I coulda designed that in 5 minutes.
My kindergartner likes it.
I miss the little g.
Just some of the reactions I’ve heard to Google’s new logo reveal today. For a brand that has so greatly shaped the way we interface with the internet and each other, the ways we think, the ways we resolve arguments and even the ways we work, just to name a few, any shift or evolution is going to be tricky, but that doesn’t mean it shouldn’t be done.
According to Google’s official blog:

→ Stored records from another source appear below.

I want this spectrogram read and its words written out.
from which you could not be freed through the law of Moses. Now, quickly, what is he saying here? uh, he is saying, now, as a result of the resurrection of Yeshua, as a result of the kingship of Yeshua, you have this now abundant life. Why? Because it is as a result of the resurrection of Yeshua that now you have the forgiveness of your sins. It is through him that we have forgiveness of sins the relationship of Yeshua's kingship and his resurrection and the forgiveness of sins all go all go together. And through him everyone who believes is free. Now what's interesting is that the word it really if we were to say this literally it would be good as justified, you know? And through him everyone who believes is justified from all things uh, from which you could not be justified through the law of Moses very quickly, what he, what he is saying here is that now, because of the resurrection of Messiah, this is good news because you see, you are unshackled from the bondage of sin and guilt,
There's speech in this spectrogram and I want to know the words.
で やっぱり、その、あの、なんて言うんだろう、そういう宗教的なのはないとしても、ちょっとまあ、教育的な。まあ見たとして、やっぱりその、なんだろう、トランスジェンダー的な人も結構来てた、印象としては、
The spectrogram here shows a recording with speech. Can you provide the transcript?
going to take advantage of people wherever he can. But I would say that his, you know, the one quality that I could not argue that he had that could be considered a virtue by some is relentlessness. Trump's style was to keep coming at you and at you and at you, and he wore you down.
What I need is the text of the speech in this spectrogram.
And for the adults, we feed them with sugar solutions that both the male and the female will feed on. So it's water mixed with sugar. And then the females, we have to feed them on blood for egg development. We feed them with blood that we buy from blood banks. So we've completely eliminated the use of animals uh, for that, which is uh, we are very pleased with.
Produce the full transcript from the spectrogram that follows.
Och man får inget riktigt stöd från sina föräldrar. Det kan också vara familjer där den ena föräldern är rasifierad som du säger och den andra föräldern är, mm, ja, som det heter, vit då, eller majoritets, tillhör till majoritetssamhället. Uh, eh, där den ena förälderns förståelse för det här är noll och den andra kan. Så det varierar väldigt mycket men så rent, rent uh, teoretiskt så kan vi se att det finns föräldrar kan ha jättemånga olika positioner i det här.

So why are we doing this now? Once upon a time, Google was one destination that you reached from one device: a desktop PC. These days, people interact with Google products across many different platforms, apps and devices—sometimes all in a single day. You expect Google to help you whenever and wherever you need it, whether it’s on your mobile phone, TV, watch, the dashboard in your car, and yes, even a desktop! Today we’re introducing a new logo and identity family that reflects this reality and shows you when the Google magic is working for you, even on the tiniest screens. As you’ll see, we’ve taken the Google logo and branding, which were originally built for a single desktop browser page, and updated them for a world of seamless computing across an endless number of devices and different kinds of inputs (such as tap, type and talk).

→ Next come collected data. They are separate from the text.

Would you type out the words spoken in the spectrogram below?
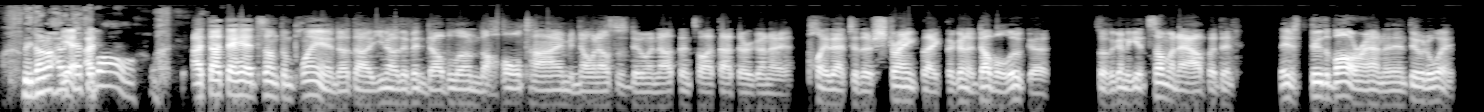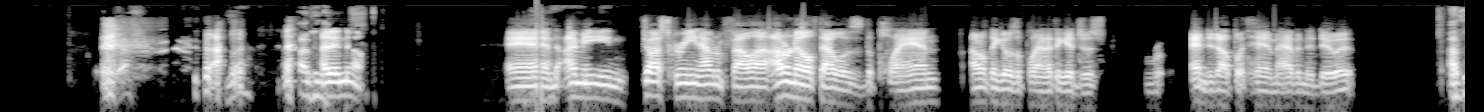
they don't know how to Yeah, catch I- ball. I thought they had something planned. I thought, you know, they've been doubling them the whole time and no one else was doing nothing. So I thought they were going to play that to their strength. Like they're going to double Luka. So they're going to get someone out, but then they just threw the ball around and then threw it away. Yeah. Yeah. I didn't know. And I mean, Josh Green having him foul out. I don't know if that was the plan. I don't think it was a plan. I think it just ended up with him having to do it. That's,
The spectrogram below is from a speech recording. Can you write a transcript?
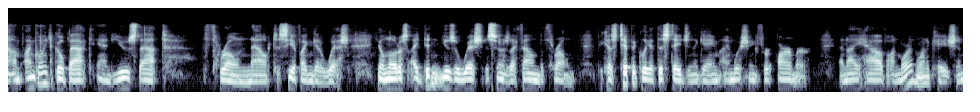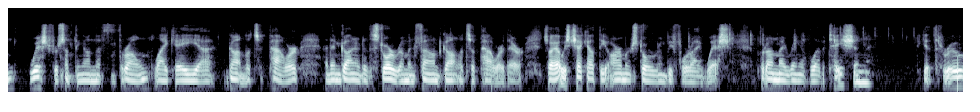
Um, I'm going to go back and use that throne now to see if I can get a wish. You'll notice I didn't use a wish as soon as I found the throne because typically at this stage in the game I'm wishing for armor and I have on more than one occasion wished for something on the throne like a uh, gauntlets of power and then gone into the storeroom and found gauntlets of power there. So I always check out the armor storeroom before I wish. Put on my ring of levitation to get through,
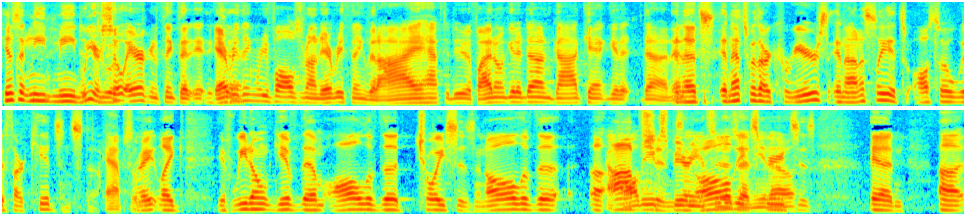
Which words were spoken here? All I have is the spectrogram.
he doesn't need me to We are so it. arrogant to think that it, exactly. everything revolves around everything that I have to do. If I don't get it done, God can't get it done. And, and that's and that's with our careers, and honestly, it's also with our kids and stuff. Absolutely. Right? Like if we don't give them all of the choices and all of the uh, all options the experiences, and all the and, experiences, you know, and uh,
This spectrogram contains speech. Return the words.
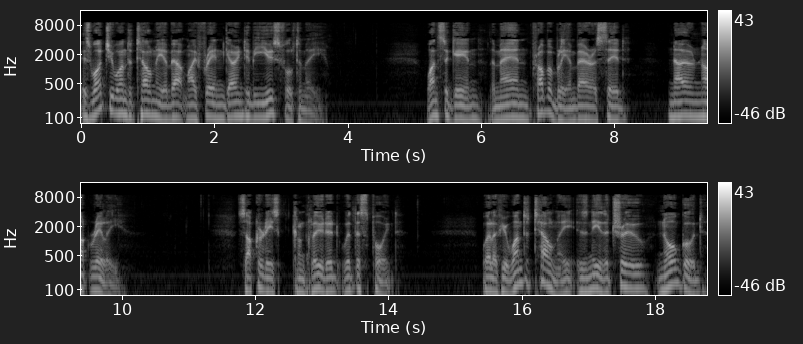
Is what you want to tell me about my friend going to be useful to me? Once again, the man, probably embarrassed, said, No, not really. Socrates concluded with this point Well, if you want to tell me is neither true, nor good,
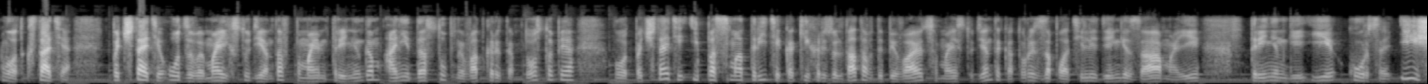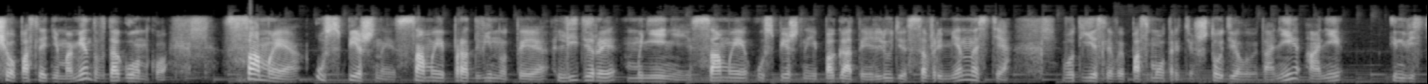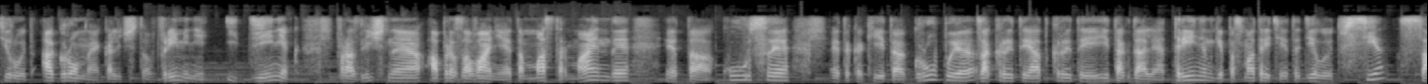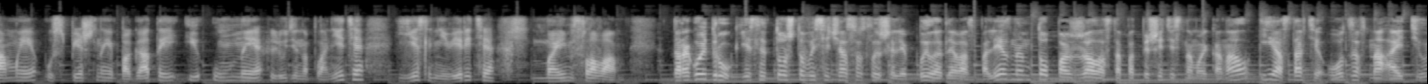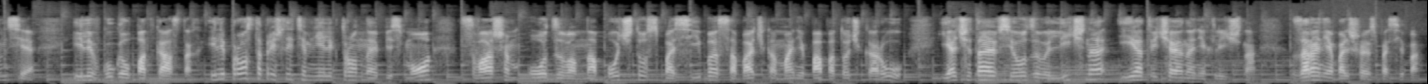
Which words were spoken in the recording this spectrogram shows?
Вот, кстати, почитайте отзывы моих студентов по моим тренингам, они доступны в открытом доступе. Вот, почитайте и посмотрите, каких результатов добиваются мои студенты, которые заплатили деньги за мои тренинги и курсы. И еще последний момент в догонку. Самые успешные, самые продвинутые лидеры мнений, самые успешные и богатые люди современности, вот если вы посмотрите, что делают они, они инвестирует огромное количество времени и денег в различные образования. Это мастер-майнды, это курсы, это какие-то группы закрытые, открытые и так далее. Тренинги, посмотрите, это делают все самые успешные, богатые и умные люди на планете, если не верите моим словам. Дорогой друг, если то, что вы сейчас услышали, было для вас полезным, то, пожалуйста, подпишитесь на мой канал и оставьте отзыв на iTunes или в Google подкастах. Или просто пришлите мне электронное письмо с вашим отзывом на почту спасибо собачка moneypapa.ru. Я читаю все отзывы лично и отвечаю на них лично. Заранее большое спасибо.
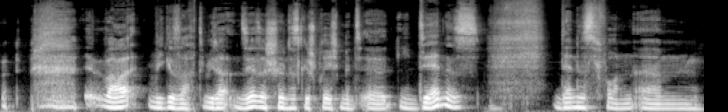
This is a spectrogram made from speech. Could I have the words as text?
War, wie gesagt, wieder ein sehr, sehr schönes Gespräch mit äh, Dennis. Dennis von ähm,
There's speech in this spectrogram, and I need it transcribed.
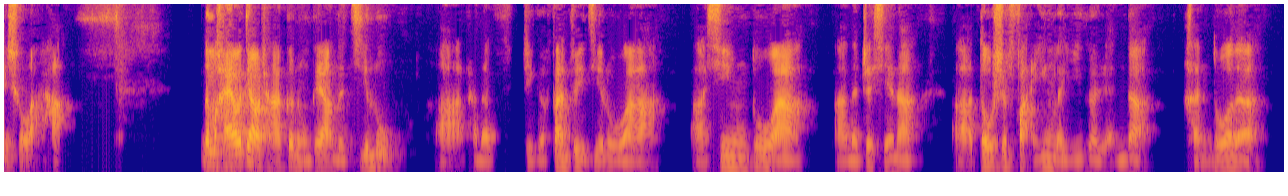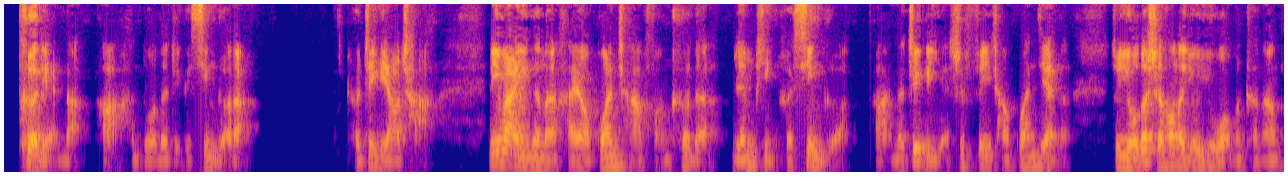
出来哈，那么还要调查各种各样的记录啊，他的这个犯罪记录啊啊，信用度啊啊，那这些呢啊，都是反映了一个人的很多的特点的啊，很多的这个性格的，和这个要查。另外一个呢，还要观察房客的人品和性格啊，那这个也是非常关键的。就有的时候呢，由于我们可能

All in all, Google kicked the tires on its logo and sought a design that would be more efficient and streamlined in all the different capacities that it might appear (which applies to all extensions beyond the core logo as well). Via a custom geometric sans typeface called Product Sans, the new logo has a more even weight across all its letter forms and harkens schoolbook letter printing, which in conjunction with the vibrant hues, certainly does give a nod to familiar school bulletin board letters. The logo will also no longer be static, but incorporate the animation of 4 color dots, where applicable like on Search and Chrome, which will help to breathe some life into our interactions with these products. Additionally, Google will be revamping all it’s logos in this new, flat look and rolling those out over time; Google+ is already using it’s new look.

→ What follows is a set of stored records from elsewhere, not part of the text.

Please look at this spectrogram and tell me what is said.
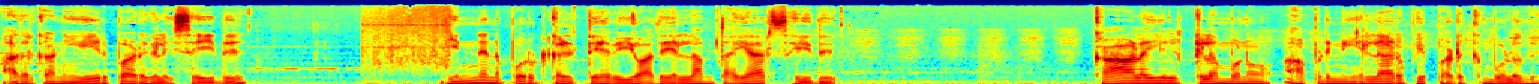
அதற்கான ஏற்பாடுகளை செய்து என்னென்ன பொருட்கள் தேவையோ அதையெல்லாம் தயார் செய்து காலையில் கிளம்பணும் அப்படின்னு எல்லாரும் போய் படுக்கும் பொழுது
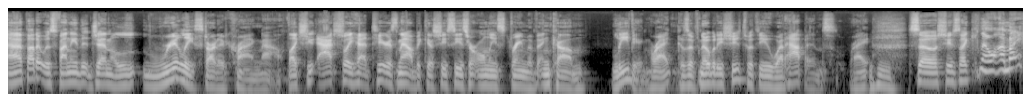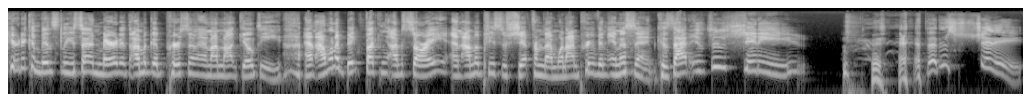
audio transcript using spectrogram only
And I thought it was funny that Jen l- really started crying now. Like she actually had tears now because she sees her only stream of income leaving, right? Because if nobody shoots with you, what happens, right? Mm-hmm. So she's like, you know, I'm not here to convince Lisa and Meredith I'm a good person and I'm not guilty. And I want a big fucking I'm sorry and I'm a piece of shit from them when I'm proven innocent because that is just shitty. that is shitty.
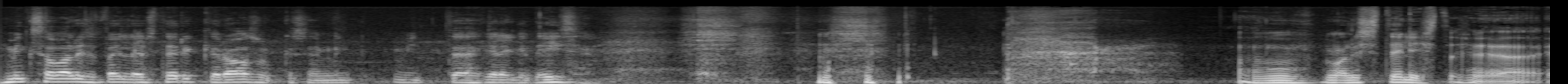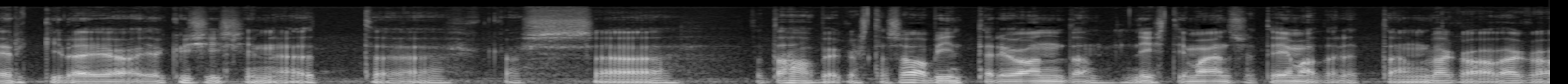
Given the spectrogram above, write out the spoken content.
miks sa valisid välja just Erkki Raasukese, mitte kellegi teise ma lihtsalt helistasin Erkile ja, ja küsisin, et äh, kas äh, ta tahab ja kas ta saab intervjuu anda Eesti majanduse teemadel, et ta on väga-väga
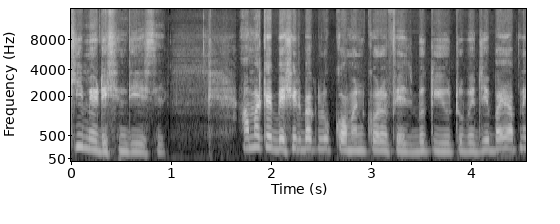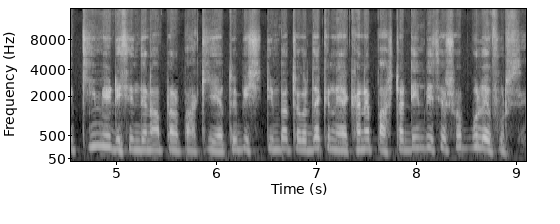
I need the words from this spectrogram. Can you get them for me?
কি মেডিসিন দিয়েছি। আমাকে বেশিরভাগ লোক কমেন্ট করে ফেসবুক ইউটিউবে যে ভাই আপনি কি মেডিসিন দেন? আপনার পাখি এত বেশি ডিম বাচ্চা করে দেখেন এখানে পাঁচটা ডিম দিয়েছে সবগুলোই ফুটছে।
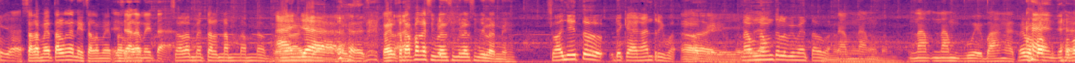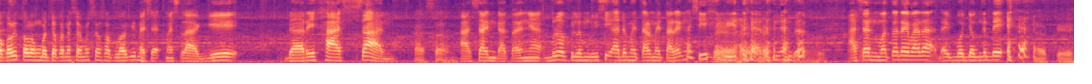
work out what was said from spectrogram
Iya. Salam metal nggak nih? Salam metal. Salam Eta. Salam metal 666. Anjay. Kayak kenapa nggak 999 nih? Soalnya itu udah kayak ngantri, Pak. Oke. 66 tuh lebih metal, Pak. enam enam enam enam gue banget. Nih Bapak Bapak Koli tolong bacakan SMS yang satu lagi nih. SMS lagi dari Hasan. Hasan. Hasan katanya, bro film Lucy ada metal metalnya nggak sih? gitu katanya tuh. Hasan motor dari mana? Dari Bojong Gede. Oke.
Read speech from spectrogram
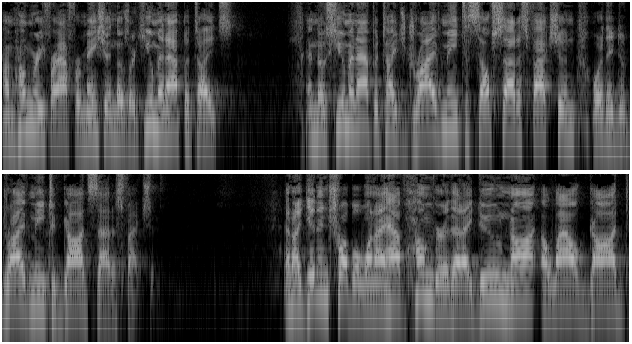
I'm hungry for affirmation. Those are human appetites. And those human appetites drive me to self satisfaction or they drive me to God's satisfaction. And I get in trouble when I have hunger that I do not allow God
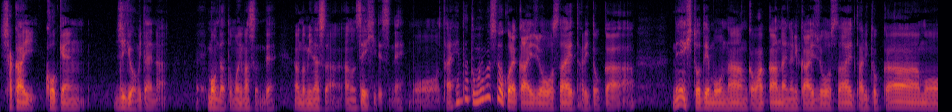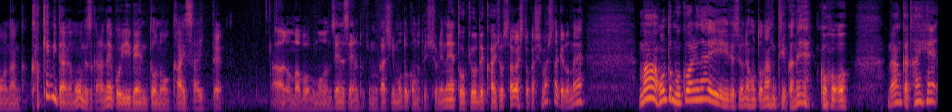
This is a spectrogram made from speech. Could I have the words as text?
社会貢献事業みたいなもんだと思いますんであの皆さんあのぜひですねもう大変だと思いますよこれ。会場を抑えたりとか。ね人でもなんか分かんないのに会場を抑えたりとかもうなんか賭けみたいなもんですからねこういうイベントの開催って。あのまあ、僕も前世の時昔元カノと一緒にね東京で会場探しとかしましたけどね。まあ本当報われないですよね本当なんていうかね。こうなんか大変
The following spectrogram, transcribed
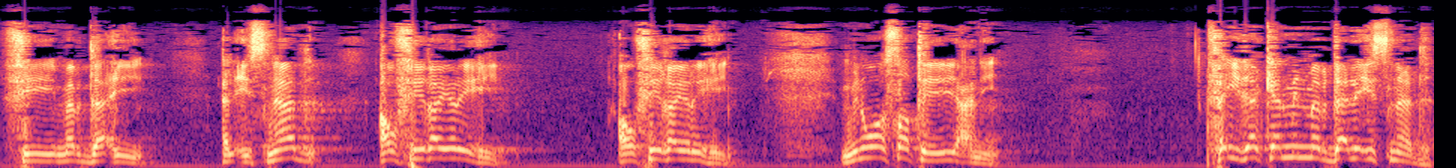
في مبدأ الإسناد أو في غيره أو في غيره. من وسطه يعني فإذا كان من مبدأ الإسناد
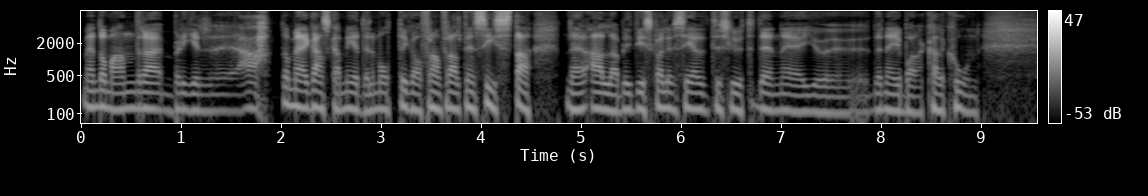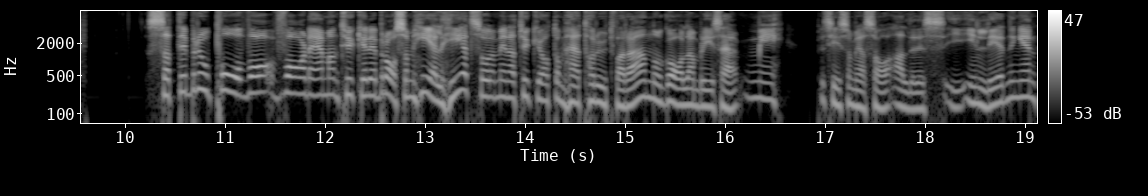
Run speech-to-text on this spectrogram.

That being said, I do take issue with the criticism that “I could have made it in 5 minutes” or “Whatever. It’s just a font.” I remember when Yahoo unveiled its new logo design and its changes were met with similar criticisms. Yahoo’s CEO and President Marissa Mayer talked about the in-house design process on her blog, which added fuel to the fire. However, with its redesign, Google not only cared about the appearance and optimization of its new look, but really cared about the design of it and gave it the respect and attention needed to create design through thoughtful collaboration.
Shedding some insight into evolving Google identity process:
Early this year, designers from all across the company, including Creative Lab and the Material Design team, convened in New York for an intense, week-long design sprint. We drafted a brief that identified four challenges we wanted to address:
A scalable mark that could convey the feeling of the full logotype in constrained spaces.
The incorporation of dynamic, intelligent motion that responded to users at all stages of an interaction.
A systematic approach to branding in our products to provide consistency in people’s daily encounters with Google.
A refinement of what makes us Googley, combining the best of the brand our users know and love with thoughtful consideration for how their needs are changing.
The peek at the design process is fascinating for a design geek like myself, but also, I think it is educational for people to get a better understanding of what it takes to create an entirely new brand system. It’s not something you crank out in 5 minutes and it’s not something that just anyone can do. A critical eye for design is imperative as are gut instincts that have developed from experience, that define edits and filters. There are complexities and nuances that have to be thought through, evaluated and vetted by, who knows how many, decision makers, and that’s just the foundation of the system. Regardless of Monday morning quarterbacking and kneejerk reactions to the new logo, you’ve got to know that Google respects the design process and in talking about it, helps to elevate and acknowledge the process as a craft beyond making something look pretty (don’t get me on that soap box), but one of skill, critical thinking and problem solving.